Could you please retype the records exactly, minus their pictures?

RECORD EXTRACTS:
-=-=-=-=-
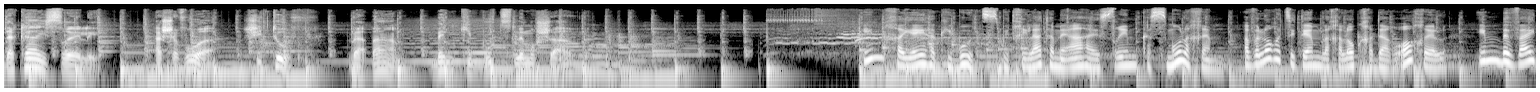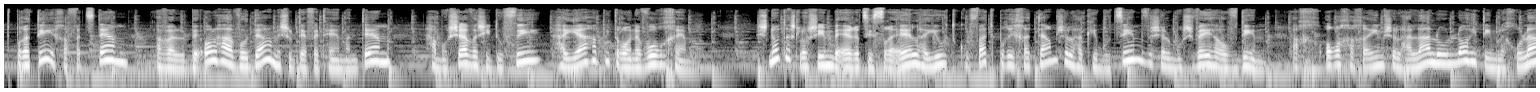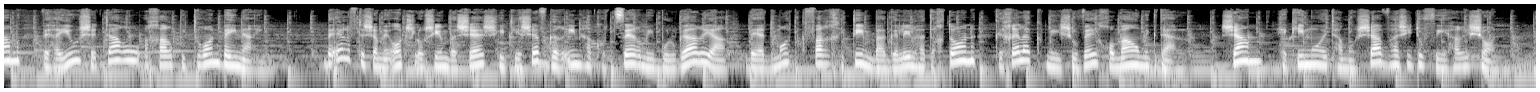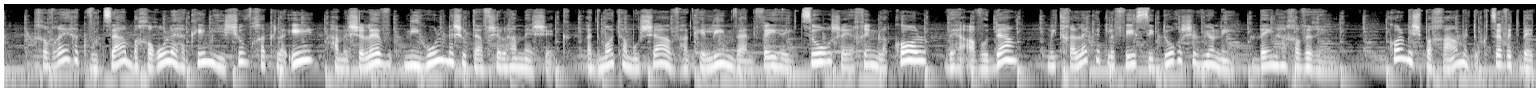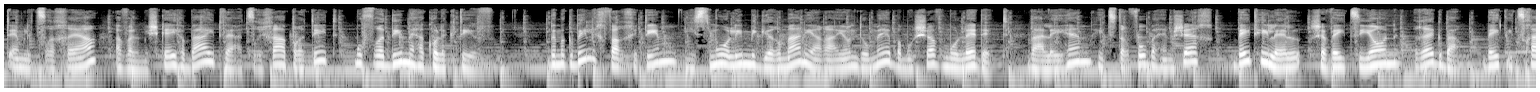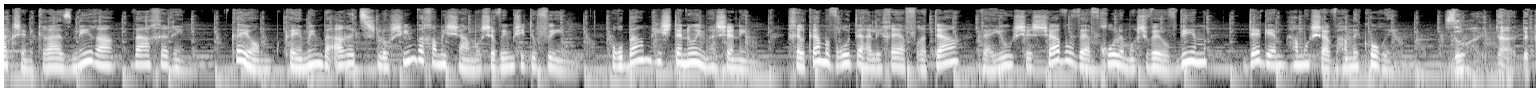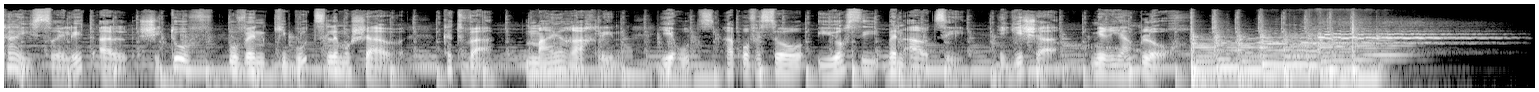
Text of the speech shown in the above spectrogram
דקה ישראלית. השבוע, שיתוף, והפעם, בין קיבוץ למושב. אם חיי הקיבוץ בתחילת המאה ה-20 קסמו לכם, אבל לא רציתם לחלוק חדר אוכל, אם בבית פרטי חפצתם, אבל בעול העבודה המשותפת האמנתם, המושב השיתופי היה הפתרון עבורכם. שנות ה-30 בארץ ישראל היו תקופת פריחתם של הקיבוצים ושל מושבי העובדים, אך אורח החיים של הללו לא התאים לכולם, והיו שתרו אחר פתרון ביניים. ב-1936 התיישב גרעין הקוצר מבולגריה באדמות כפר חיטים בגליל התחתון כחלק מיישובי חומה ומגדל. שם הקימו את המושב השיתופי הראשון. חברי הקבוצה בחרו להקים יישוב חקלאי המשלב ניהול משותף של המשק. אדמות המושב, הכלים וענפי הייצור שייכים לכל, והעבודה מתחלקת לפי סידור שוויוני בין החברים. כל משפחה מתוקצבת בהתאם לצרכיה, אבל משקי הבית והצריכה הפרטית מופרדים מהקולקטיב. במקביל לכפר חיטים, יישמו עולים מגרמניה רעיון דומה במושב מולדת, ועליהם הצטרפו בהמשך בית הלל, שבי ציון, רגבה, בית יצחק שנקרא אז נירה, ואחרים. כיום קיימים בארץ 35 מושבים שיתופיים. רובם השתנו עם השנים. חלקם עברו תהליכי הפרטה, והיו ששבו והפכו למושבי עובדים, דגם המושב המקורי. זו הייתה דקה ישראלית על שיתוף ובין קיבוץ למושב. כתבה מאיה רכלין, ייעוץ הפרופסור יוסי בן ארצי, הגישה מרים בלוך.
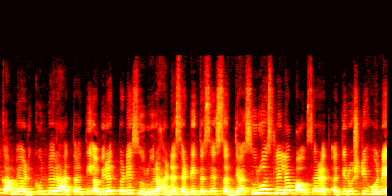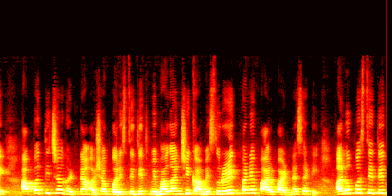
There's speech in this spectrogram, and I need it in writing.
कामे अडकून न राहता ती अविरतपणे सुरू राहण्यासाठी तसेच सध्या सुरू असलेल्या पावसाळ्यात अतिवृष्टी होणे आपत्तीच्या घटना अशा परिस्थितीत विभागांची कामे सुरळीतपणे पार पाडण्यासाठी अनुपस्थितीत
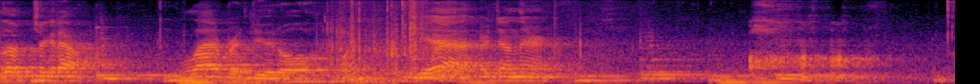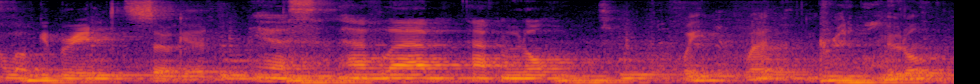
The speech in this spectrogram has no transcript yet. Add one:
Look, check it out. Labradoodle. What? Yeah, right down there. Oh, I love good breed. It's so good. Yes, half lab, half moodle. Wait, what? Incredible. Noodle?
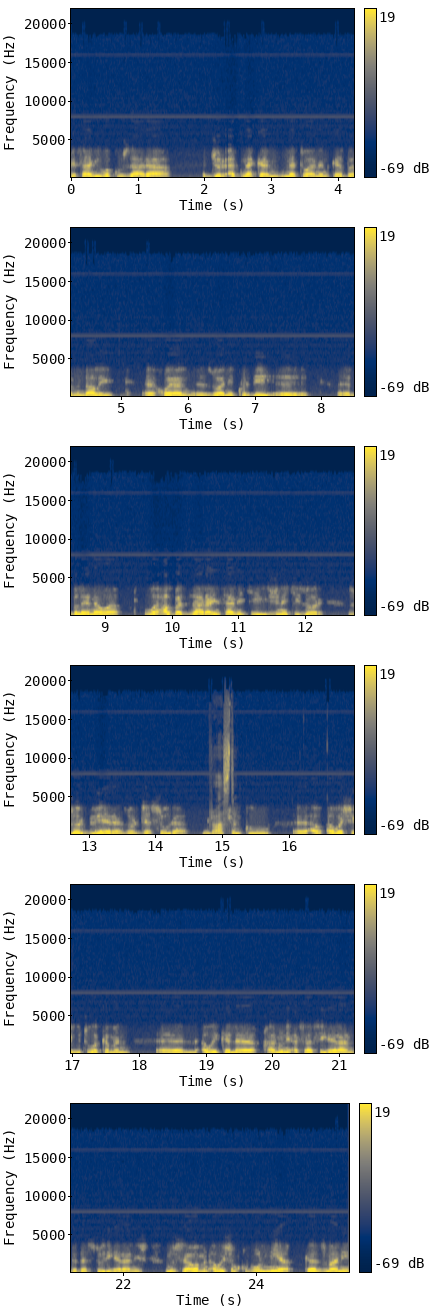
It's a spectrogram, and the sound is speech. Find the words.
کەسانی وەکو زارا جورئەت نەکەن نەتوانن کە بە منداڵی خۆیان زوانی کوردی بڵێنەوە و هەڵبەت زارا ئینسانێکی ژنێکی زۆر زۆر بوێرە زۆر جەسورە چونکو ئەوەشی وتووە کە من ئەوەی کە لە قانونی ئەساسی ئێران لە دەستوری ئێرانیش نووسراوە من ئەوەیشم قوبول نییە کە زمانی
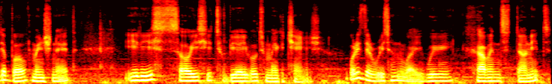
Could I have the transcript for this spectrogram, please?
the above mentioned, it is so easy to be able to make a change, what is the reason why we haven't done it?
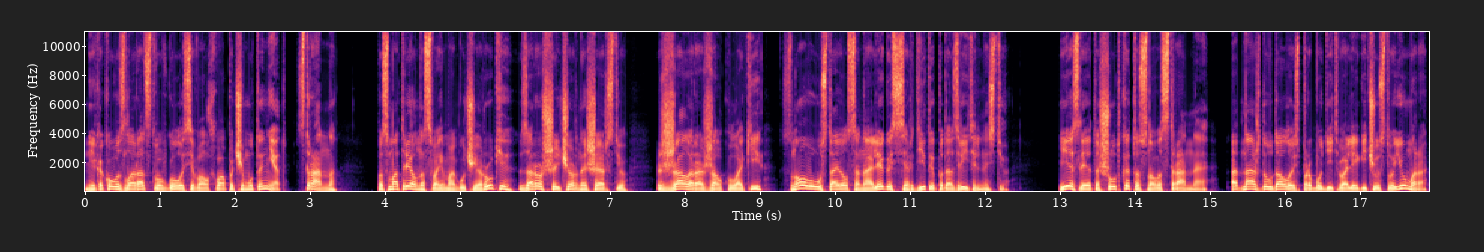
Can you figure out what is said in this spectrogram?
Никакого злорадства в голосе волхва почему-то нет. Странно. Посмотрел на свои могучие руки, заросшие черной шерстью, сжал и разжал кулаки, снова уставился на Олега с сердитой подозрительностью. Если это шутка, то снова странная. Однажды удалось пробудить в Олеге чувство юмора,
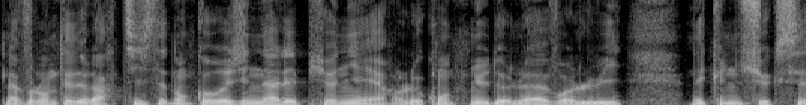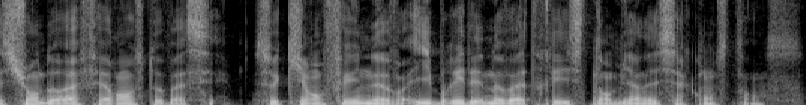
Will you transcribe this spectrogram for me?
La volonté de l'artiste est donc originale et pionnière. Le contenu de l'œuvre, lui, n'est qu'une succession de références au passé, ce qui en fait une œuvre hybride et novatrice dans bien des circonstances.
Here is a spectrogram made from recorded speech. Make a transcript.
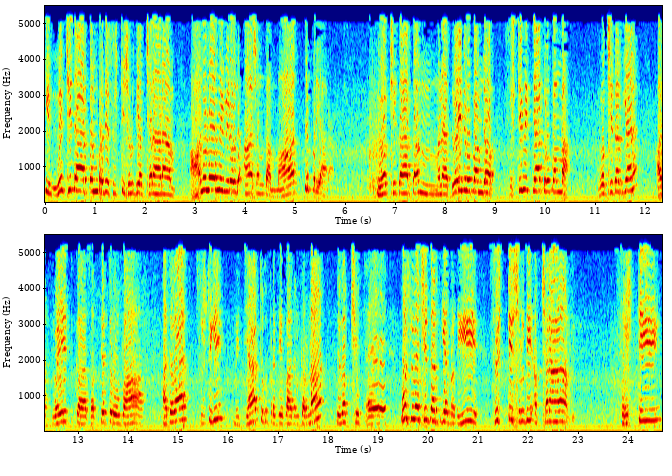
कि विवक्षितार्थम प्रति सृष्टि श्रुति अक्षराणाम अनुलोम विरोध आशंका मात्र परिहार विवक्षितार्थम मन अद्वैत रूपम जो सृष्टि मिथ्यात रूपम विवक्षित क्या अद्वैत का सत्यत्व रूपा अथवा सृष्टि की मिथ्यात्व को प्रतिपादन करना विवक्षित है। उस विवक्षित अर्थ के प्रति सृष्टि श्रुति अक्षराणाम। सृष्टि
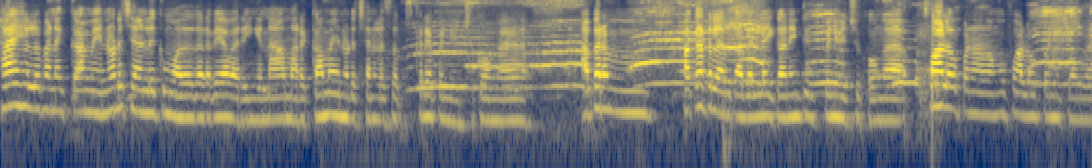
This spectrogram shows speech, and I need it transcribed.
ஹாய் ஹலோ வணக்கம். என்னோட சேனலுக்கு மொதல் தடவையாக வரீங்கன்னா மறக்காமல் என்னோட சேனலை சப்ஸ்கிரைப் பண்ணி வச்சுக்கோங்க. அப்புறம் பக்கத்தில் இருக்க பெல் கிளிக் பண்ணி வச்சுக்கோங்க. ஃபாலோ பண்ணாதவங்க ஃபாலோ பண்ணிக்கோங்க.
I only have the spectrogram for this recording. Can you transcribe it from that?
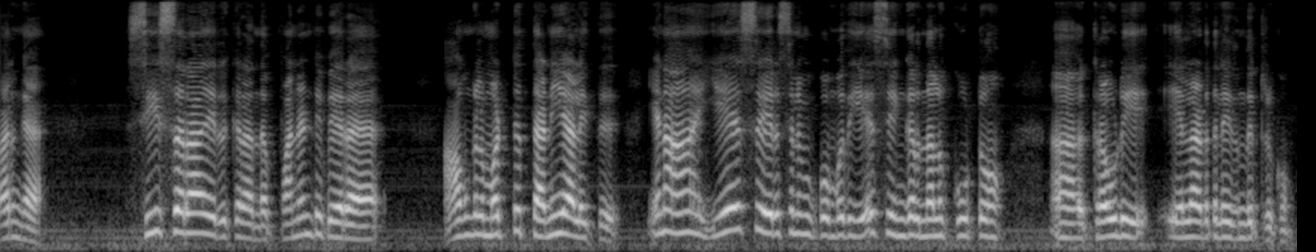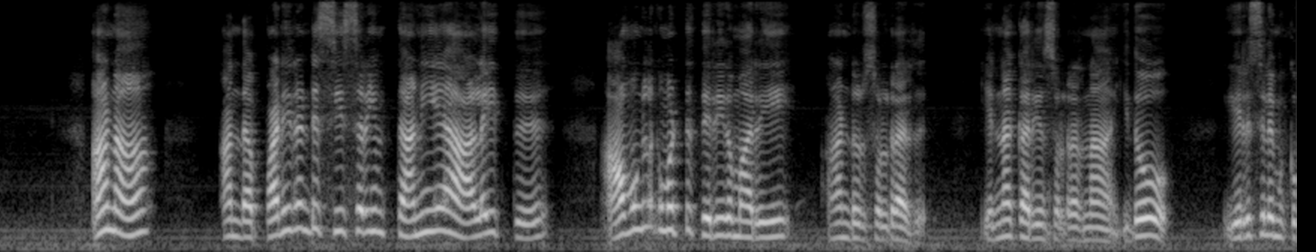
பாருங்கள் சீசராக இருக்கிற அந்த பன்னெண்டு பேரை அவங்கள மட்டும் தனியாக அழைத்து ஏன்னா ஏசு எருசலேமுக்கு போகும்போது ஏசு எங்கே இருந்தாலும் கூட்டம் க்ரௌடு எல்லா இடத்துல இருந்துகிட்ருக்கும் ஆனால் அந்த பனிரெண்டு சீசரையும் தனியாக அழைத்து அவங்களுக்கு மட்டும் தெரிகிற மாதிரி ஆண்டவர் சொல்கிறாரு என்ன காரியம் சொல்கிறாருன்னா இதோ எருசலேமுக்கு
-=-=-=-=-
EXERCISE OUTPUT:
Text of the speech shown in the above spectrogram
דקה ישראלית. השבוע, שיתוף, והפעם, בין קיבוץ למושב. אם חיי הקיבוץ בתחילת המאה ה-20 קסמו לכם, אבל לא רציתם לחלוק חדר אוכל, אם בבית פרטי חפצתם, אבל בעול העבודה המשותפת האמנתם, המושב השיתופי היה הפתרון עבורכם. שנות ה-30 בארץ ישראל היו תקופת פריחתם של הקיבוצים ושל מושבי העובדים, אך אורח החיים של הללו לא התאים לכולם, והיו שתרו אחר פתרון ביניים. ב-1936 התיישב גרעין הקוצר מבולגריה באדמות כפר חיטים בגליל התחתון כחלק מיישובי חומה ומגדל. שם הקימו את המושב השיתופי הראשון. חברי הקבוצה בחרו להקים יישוב חקלאי המשלב ניהול משותף של המשק. אדמות המושב, הכלים וענפי הייצור שייכים לכל, והעבודה מתחלקת לפי סידור שוויוני בין החברים. כל משפחה מתוקצבת בהתאם לצרכיה, אבל משקי הבית והצריכה הפרטית מופרדים מהקולקטיב. במקביל לכפר חיטים, יישמו עולים מגרמניה רעיון דומה במושב מולדת, ועליהם הצטרפו בהמשך בית הלל, שבי ציון, רגבה, בית יצחק שנקרא אז נירה, ואחרים. כיום קיימים בארץ 35 מושבים שיתופיים. רובם השתנו עם השנים. חלקם עברו תהליכי הפרטה, והיו ששבו והפכו למושבי עובדים, דגם המושב המקורי. זו הייתה דקה ישראלית על שיתוף ובין קיבוץ למושב. כתבה מאיה רכלין, ייעוץ הפרופסור יוסי בן ארצי, הגישה מרים בלוך.
There's speech in this spectrogram, and I need it in writing.
कामे अडकून न राहता ती अविरतपणे सुरू राहण्यासाठी तसेच सध्या सुरू असलेल्या पावसाळ्यात अतिवृष्टी होणे आपत्तीच्या घटना अशा परिस्थितीत विभागांची कामे सुरळीतपणे पार पाडण्यासाठी अनुपस्थितीत
The speech in this spectrogram has no transcript yet. Add one:
Look, check it out. Labradoodle. What? Yeah, right down there. Oh, I love good breed. It's so good. Yes, half lab, half moodle. Wait, what? Incredible. Noodle?
It's a spectrogram, and the sound is speech. Find the words.
کەسانی وەکو زارا جورئەت نەکەن نەتوانن کە بە منداڵی خۆیان زوانی کوردی بڵێنەوە و هەڵبەت زارا ئینسانێکی ژنێکی زۆر زۆر بوێرە زۆر جەسورە چونکو ئەوەشی وتووە کە من ئەوەی کە لە قانونی ئەساسی ئێران لە دەستوری ئێرانیش نووسراوە من ئەوەیشم قوبول نییە کە زمانی
Could I have the transcript for this spectrogram, please?
the above mentioned, it is so easy to be able to make a change, what is the reason why we haven't done it?
Can you figure out what is said in this spectrogram?
Никакого злорадства в голосе волхва почему-то нет. Странно. Посмотрел на свои могучие руки, заросшие черной шерстью, сжал и разжал кулаки, снова уставился на Олега с сердитой подозрительностью. Если это шутка, то снова странная. Однажды удалось пробудить в Олеге чувство юмора,
Will you transcribe this spectrogram for me?
La volonté de l'artiste est donc originale et pionnière. Le contenu de l'œuvre, lui, n'est qu'une succession de références au passé, ce qui en fait une œuvre hybride et novatrice dans bien des circonstances.
Here is a spectrogram made from recorded speech. Make a transcript.
कि विवक्षितार्थम प्रति सृष्टि श्रुति अक्षराणाम अनुलोम विरोध आशंका मात्र परिहार विवक्षितार्थम मन अद्वैत रूपम जो सृष्टि मिथ्यात रूपम विवक्षित क्या अद्वैत का सत्यत्व रूपा अथवा सृष्टि की मिथ्यात्व को प्रतिपादन करना विवक्षित है। उस विवक्षित अर्थ के प्रति सृष्टि श्रुति अक्षराणाम। सृष्टि
This spectrogram shows speech, and I need it transcribed.
ஹாய் ஹலோ வணக்கம். என்னோட சேனலுக்கு மொதல் தடவையாக வரீங்கன்னா மறக்காமல் என்னோட சேனலை சப்ஸ்கிரைப் பண்ணி வச்சுக்கோங்க. அப்புறம் பக்கத்தில் இருக்க பெல் கிளிக் பண்ணி வச்சுக்கோங்க. ஃபாலோ பண்ணாதவங்க ஃபாலோ பண்ணிக்கோங்க.
I only have the spectrogram for this recording. Can you transcribe it from that?
பாருங்கள் சீசராக இருக்கிற அந்த பன்னெண்டு பேரை அவங்கள மட்டும் தனியாக அழைத்து ஏன்னா ஏசு எருசலேமுக்கு போகும்போது ஏசு எங்கே இருந்தாலும் கூட்டம் க்ரௌடு எல்லா இடத்துல இருந்துகிட்ருக்கும் ஆனால் அந்த பனிரெண்டு சீசரையும் தனியாக அழைத்து அவங்களுக்கு மட்டும் தெரிகிற மாதிரி ஆண்டவர் சொல்கிறாரு என்ன காரியம் சொல்கிறாருன்னா இதோ எருசலேமுக்கு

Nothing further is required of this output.